"Jose is a world-class rider and a world-class human being," Tagg said. "Those photographers and people in Miami are nuts."
Knowlton referred to the controversy as hitting "a "couple of very little bumps in the road" that were handled expeditiously by the stewards at Churchill Downs.
Funny Cide buried the controversy with his decisive win, and now shifts the focus to the assault on the Triple Crown. The Belmont Stakes, at 1 1/2 miles, is called the Test of the Champion.
"I've been riding 27 years and this is the best horse I ever rode in my life," said Santos, who won the Belmont aboard Lemon Drop Kid in 1999.
There's no question the horse with the funny name is on a historic run like no other race horse in quite some time.
Two weeks ago, he became the first New York-bred and first gelding in 74 years to win the Derby. The son of Distorted Humor, out of Belle's Good Cide, is the first New York-bred in 107 years to win the Preakness and the first gelding since Prairie Bayou in 1993.
The homecoming for the Belmont could produce a record crowd when New York's newest hero tries to join an elite group of Triple Crown winners that includes Citation, Whirlaway, Secretariat and Seattle Slew.
A record crowd 103,222 attended last year's Belmont when Derby-Preakness winner War Emblem stumbled at the start and finished eighth in his Triple try.
Peace Rules, a close third in the Derby, was no match for Funny Cide in the Preakness. The loss left trainer Bobby Frankel still looking for his first win in a Triple Crown race. The Hall of Famer is now 0-for-9.
D. Wayne Lukas had two horses in the field, Scrimshaw and Ten Cents a Shine, his record 29th and 30th starters. The Hall of Famer has won the Preakness five times.
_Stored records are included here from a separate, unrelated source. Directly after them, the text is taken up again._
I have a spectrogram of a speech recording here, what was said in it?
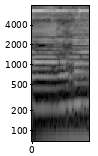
Bye.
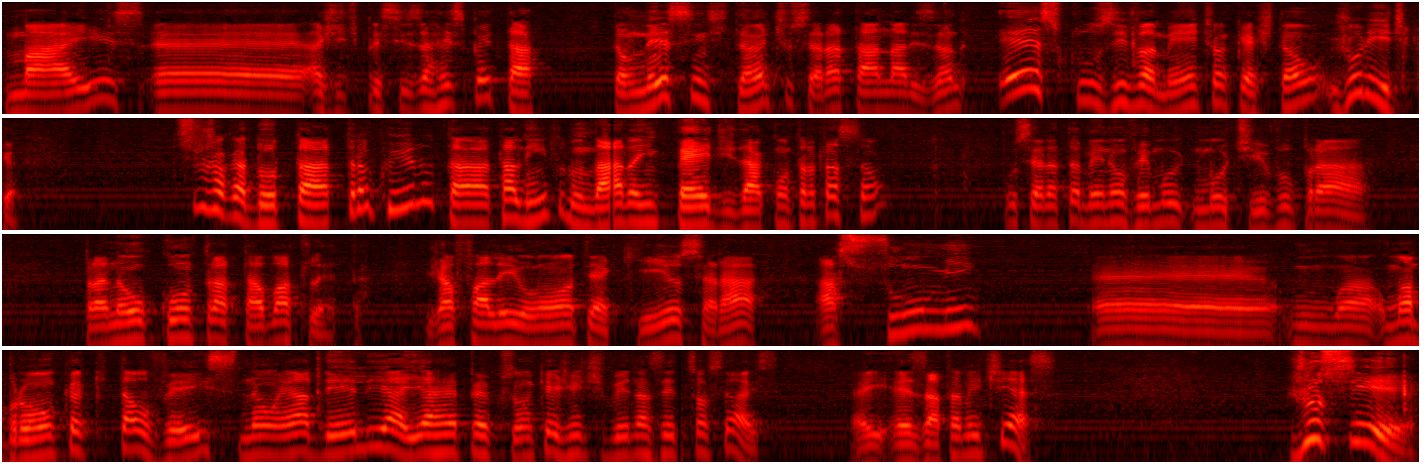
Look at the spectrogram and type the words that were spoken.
mas é, a gente precisa respeitar. Então, nesse instante, o Ceará está analisando exclusivamente uma questão jurídica. Se o jogador está tranquilo, está tá limpo, nada impede da contratação, o Ceará também não vê mo- motivo para não contratar o atleta. Já falei ontem aqui, o Ceará assume é, uma, uma bronca que talvez não é a dele, e aí a repercussão que a gente vê nas redes sociais. É exatamente essa. Jussier,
Among the horses Funny Cide may face in the Belmont are Derby runner-up Empire Maker, Atswhatimtalknbout, Dynever, Most Feared, Outta Here, Pretence and Ten Most Wanted.
Should Funny Cide sweep the Triple Crown, he would earn a $5 million bonus paid by Triple Crown Productions.